How has the pandemic affected the transition to renewable fuel sources?

16 Sep 2021
Ben van Beurden

The pandemic has caused significant disruption to the energy sector, highlighting the need for a structured approach and well-designed policies for a sustainable energy transition.

Speaking to University of Queensland Liveris Academy students, Ben van Beurden, CEO of one of the world’s largest energy companies, Shell, outlined what is required to transition effectively to a low carbon future.

“At the height of the pandemic, demand for energy dropped by approximately 7 per cent,” Mr van Beurden said.

“One could then argue that it can be done, again. But what did it take to achieve this?

“To drop 7 per cent in energy demands required a total economic disruption of the entire world, and a lot of suffering. And as soon as society had the opportunity to normalise things, it all came back.

“What it actually shows is just how difficult it is to reach this reduction level - it called for the total destruction of society in order to meet the climate goals. And that of course, is not a realistic way of going about it,” he said.

Liveris Academy Director and Chair of Sustainable Energy Futures at UQ, Professor Peta Ashworth OAM, said large-scale transition away from fossil fuels presents a great challenge to our society and economy.

"The most important part in energy transition is who is responsible for what. As we think about the complexity of this issue, we must break it down sector by sector, through strong collaboration with a multitude of stakeholders, including governments and the public. Collectively, we must tackle both the demand and supply drivers of energy, Professor Ashworth said."

Mr van Beurden said since the pandemic, societal acceptance for intervention has increased.

“The rate of decline with which we have to say goodbye to fossil energy is no different in our scenarios at Shell, compared to the scenarios from the International Energy Agency or maybe even Greenpeace,” he said.

“I think the biggest difference is that many of the ‘this is what needs to happen’ scenarios assume that it will all start at full speed this afternoon.

“And the reality is, of course, it takes time to reduce the use of petrol or diesel fuelled transportation, to build new biofuel plants for aviation travel, for all the coal fired power generation to disappear, or the whole hydrogen economy to be built, for example.

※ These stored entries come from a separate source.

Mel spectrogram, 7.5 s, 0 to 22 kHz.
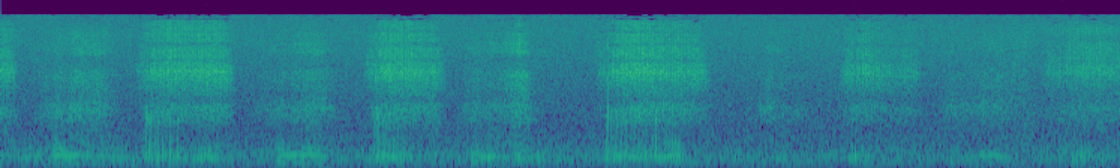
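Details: Sleepy baby snoring: repeated rough, hissing breaths about every 1.5 seconds, roughly 40 a minute, with a rattling edge.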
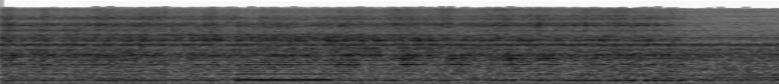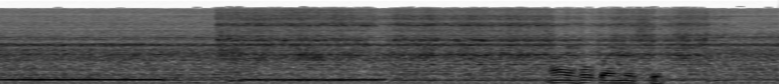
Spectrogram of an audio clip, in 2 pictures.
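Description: A small milling machine whines steadily as its cutter grinds into a board.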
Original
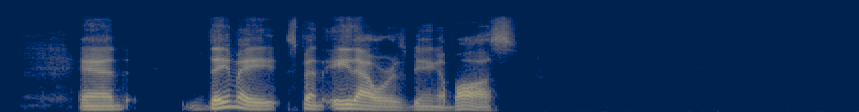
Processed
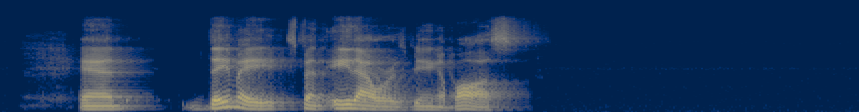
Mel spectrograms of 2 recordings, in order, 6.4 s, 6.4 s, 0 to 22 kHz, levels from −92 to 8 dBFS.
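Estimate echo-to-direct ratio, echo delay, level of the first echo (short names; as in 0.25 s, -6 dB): -13.0 dB, 78 ms, -14.0 dB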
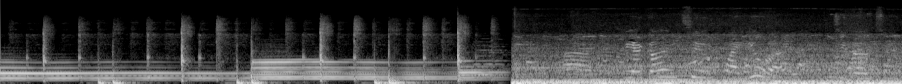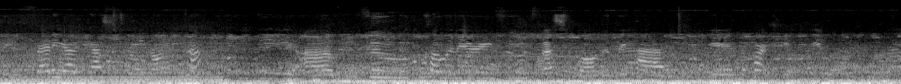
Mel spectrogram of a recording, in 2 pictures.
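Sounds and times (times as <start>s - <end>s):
bus engine drone: 5.1s - 18.0s.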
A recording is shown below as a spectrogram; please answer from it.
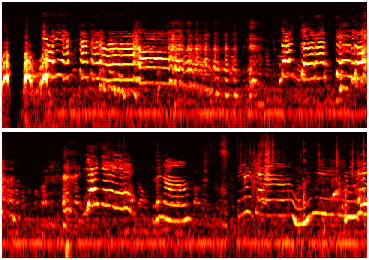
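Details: Uno, a friendly female Kaninchen Dachshund, very excited on her first overnight stay at a pet hotel in Setagaya, Tokyo. She gives long, wavering whines and yelps that rise and fall, almost without pause, indoors.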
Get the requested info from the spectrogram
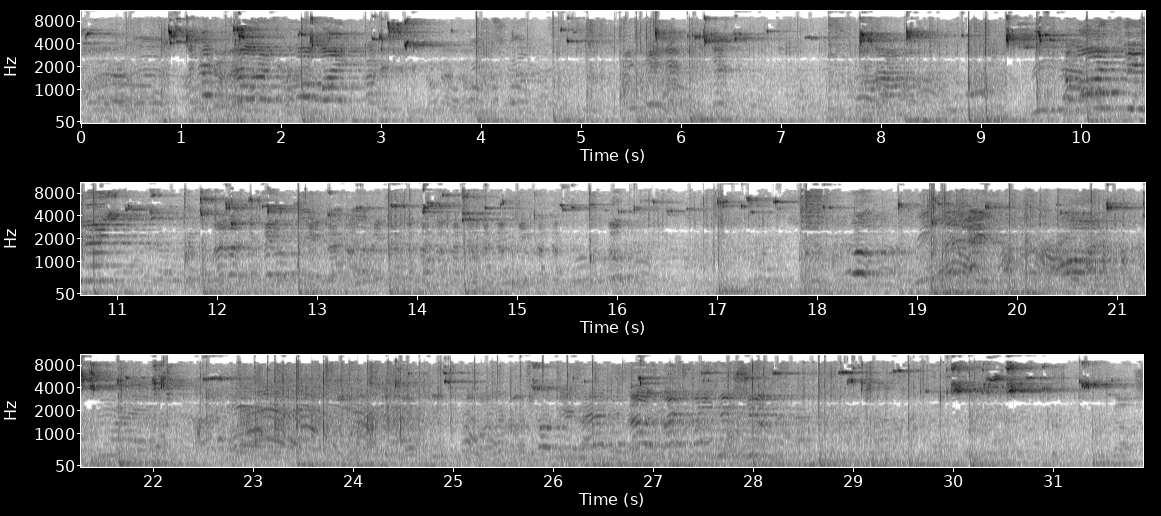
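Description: Basketball being dribbled and bounced on a gym's hardwood floor during a game, with players' voices calling out in the echoing hall.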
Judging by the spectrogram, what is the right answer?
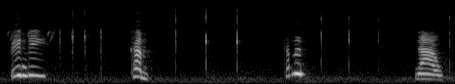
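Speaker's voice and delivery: loud, high, short commands; calling the dog sharply. Real, not acted. Owner to dog to come over here, commanding call. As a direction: order a straying pet back, word by word.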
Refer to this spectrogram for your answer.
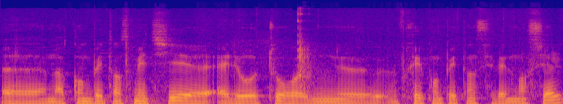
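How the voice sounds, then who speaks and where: A dark, mellow tone at a moderate pace. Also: man. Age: 20s. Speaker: sports stadium manager. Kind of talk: interview. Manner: hesitant, many filler sounds.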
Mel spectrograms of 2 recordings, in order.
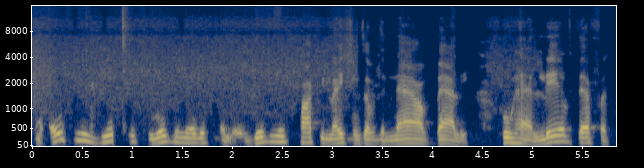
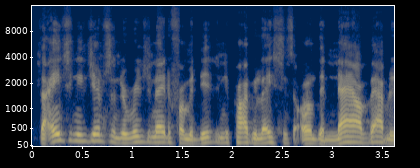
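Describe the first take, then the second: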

“We need to have policy intervention to force the adaptation at a much quicker rate globally.”

Mr van Beurden was part of the Liveris Academy Distinguished Speaker Series sharing insights on leadership to create a more sustainable future with scholars and the UQ community. 

Q&A with Ben van Beurden.